PROBLEM: Output the listing below verbatim, but drop the images.

INFORMATION SHOWN:
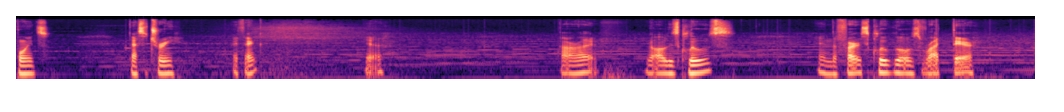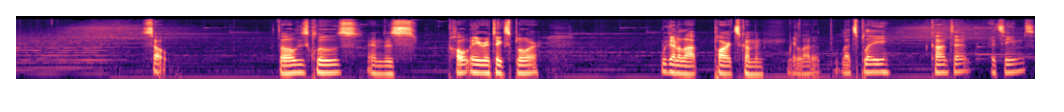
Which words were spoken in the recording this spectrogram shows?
Points. That's a tree, I think. Yeah. Alright. Got all these clues. And the first clue goes right there. So, with all these clues and this whole area to explore, we got a lot of parts coming. We got a lot of let's play content, it seems.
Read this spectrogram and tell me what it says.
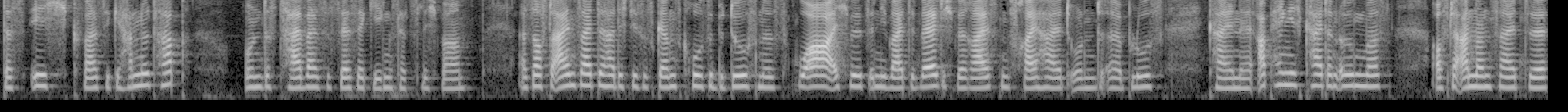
dass ich quasi gehandelt habe und es teilweise sehr, sehr gegensätzlich war. Also auf der einen Seite hatte ich dieses ganz große Bedürfnis, wow, ich will jetzt in die weite Welt, ich will reisen, Freiheit und äh, bloß keine Abhängigkeit an irgendwas. Auf der anderen Seite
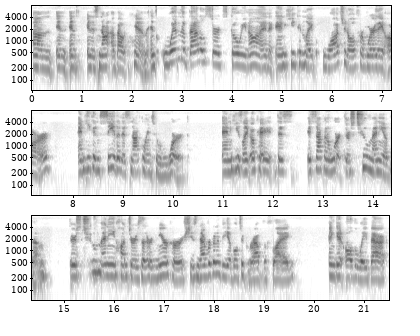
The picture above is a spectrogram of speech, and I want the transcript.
Um and and and it's not about him. And when the battle starts going on and he can like watch it all from where they are and he can see that it's not going to work and he's like okay this it's not going to work. There's too many of them. There's too many hunters that are near her. She's never going to be able to grab the flag and get all the way back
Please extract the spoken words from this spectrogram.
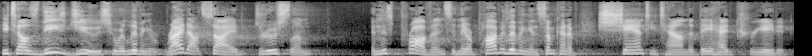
He tells these Jews who are living right outside Jerusalem in this province, and they were probably living in some kind of shanty town that they had created.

FINAL ANSWER:
Which words were spoken in the recording this spectrogram shows?
Points. That's a tree, I think. Yeah. Alright. Got all these clues. And the first clue goes right there. So, with all these clues and this whole area to explore, we got a lot of parts coming. We got a lot of let's play content, it seems.
Read this spectrogram and tell me what it says.
dass ich quasi gehandelt habe und es teilweise sehr, sehr gegensätzlich war. Also auf der einen Seite hatte ich dieses ganz große Bedürfnis, wow, ich will jetzt in die weite Welt, ich will reisen, Freiheit und äh, bloß keine Abhängigkeit an irgendwas. Auf der anderen Seite
The picture above is a spectrogram of speech, and I want the transcript.
Um and and and it's not about him. And when the battle starts going on and he can like watch it all from where they are and he can see that it's not going to work and he's like okay this it's not going to work. There's too many of them. There's too many hunters that are near her. She's never going to be able to grab the flag and get all the way back
Please extract the spoken words from this spectrogram.
He tells these Jews who are living right outside Jerusalem in this province, and they were probably living in some kind of shanty town that they had created.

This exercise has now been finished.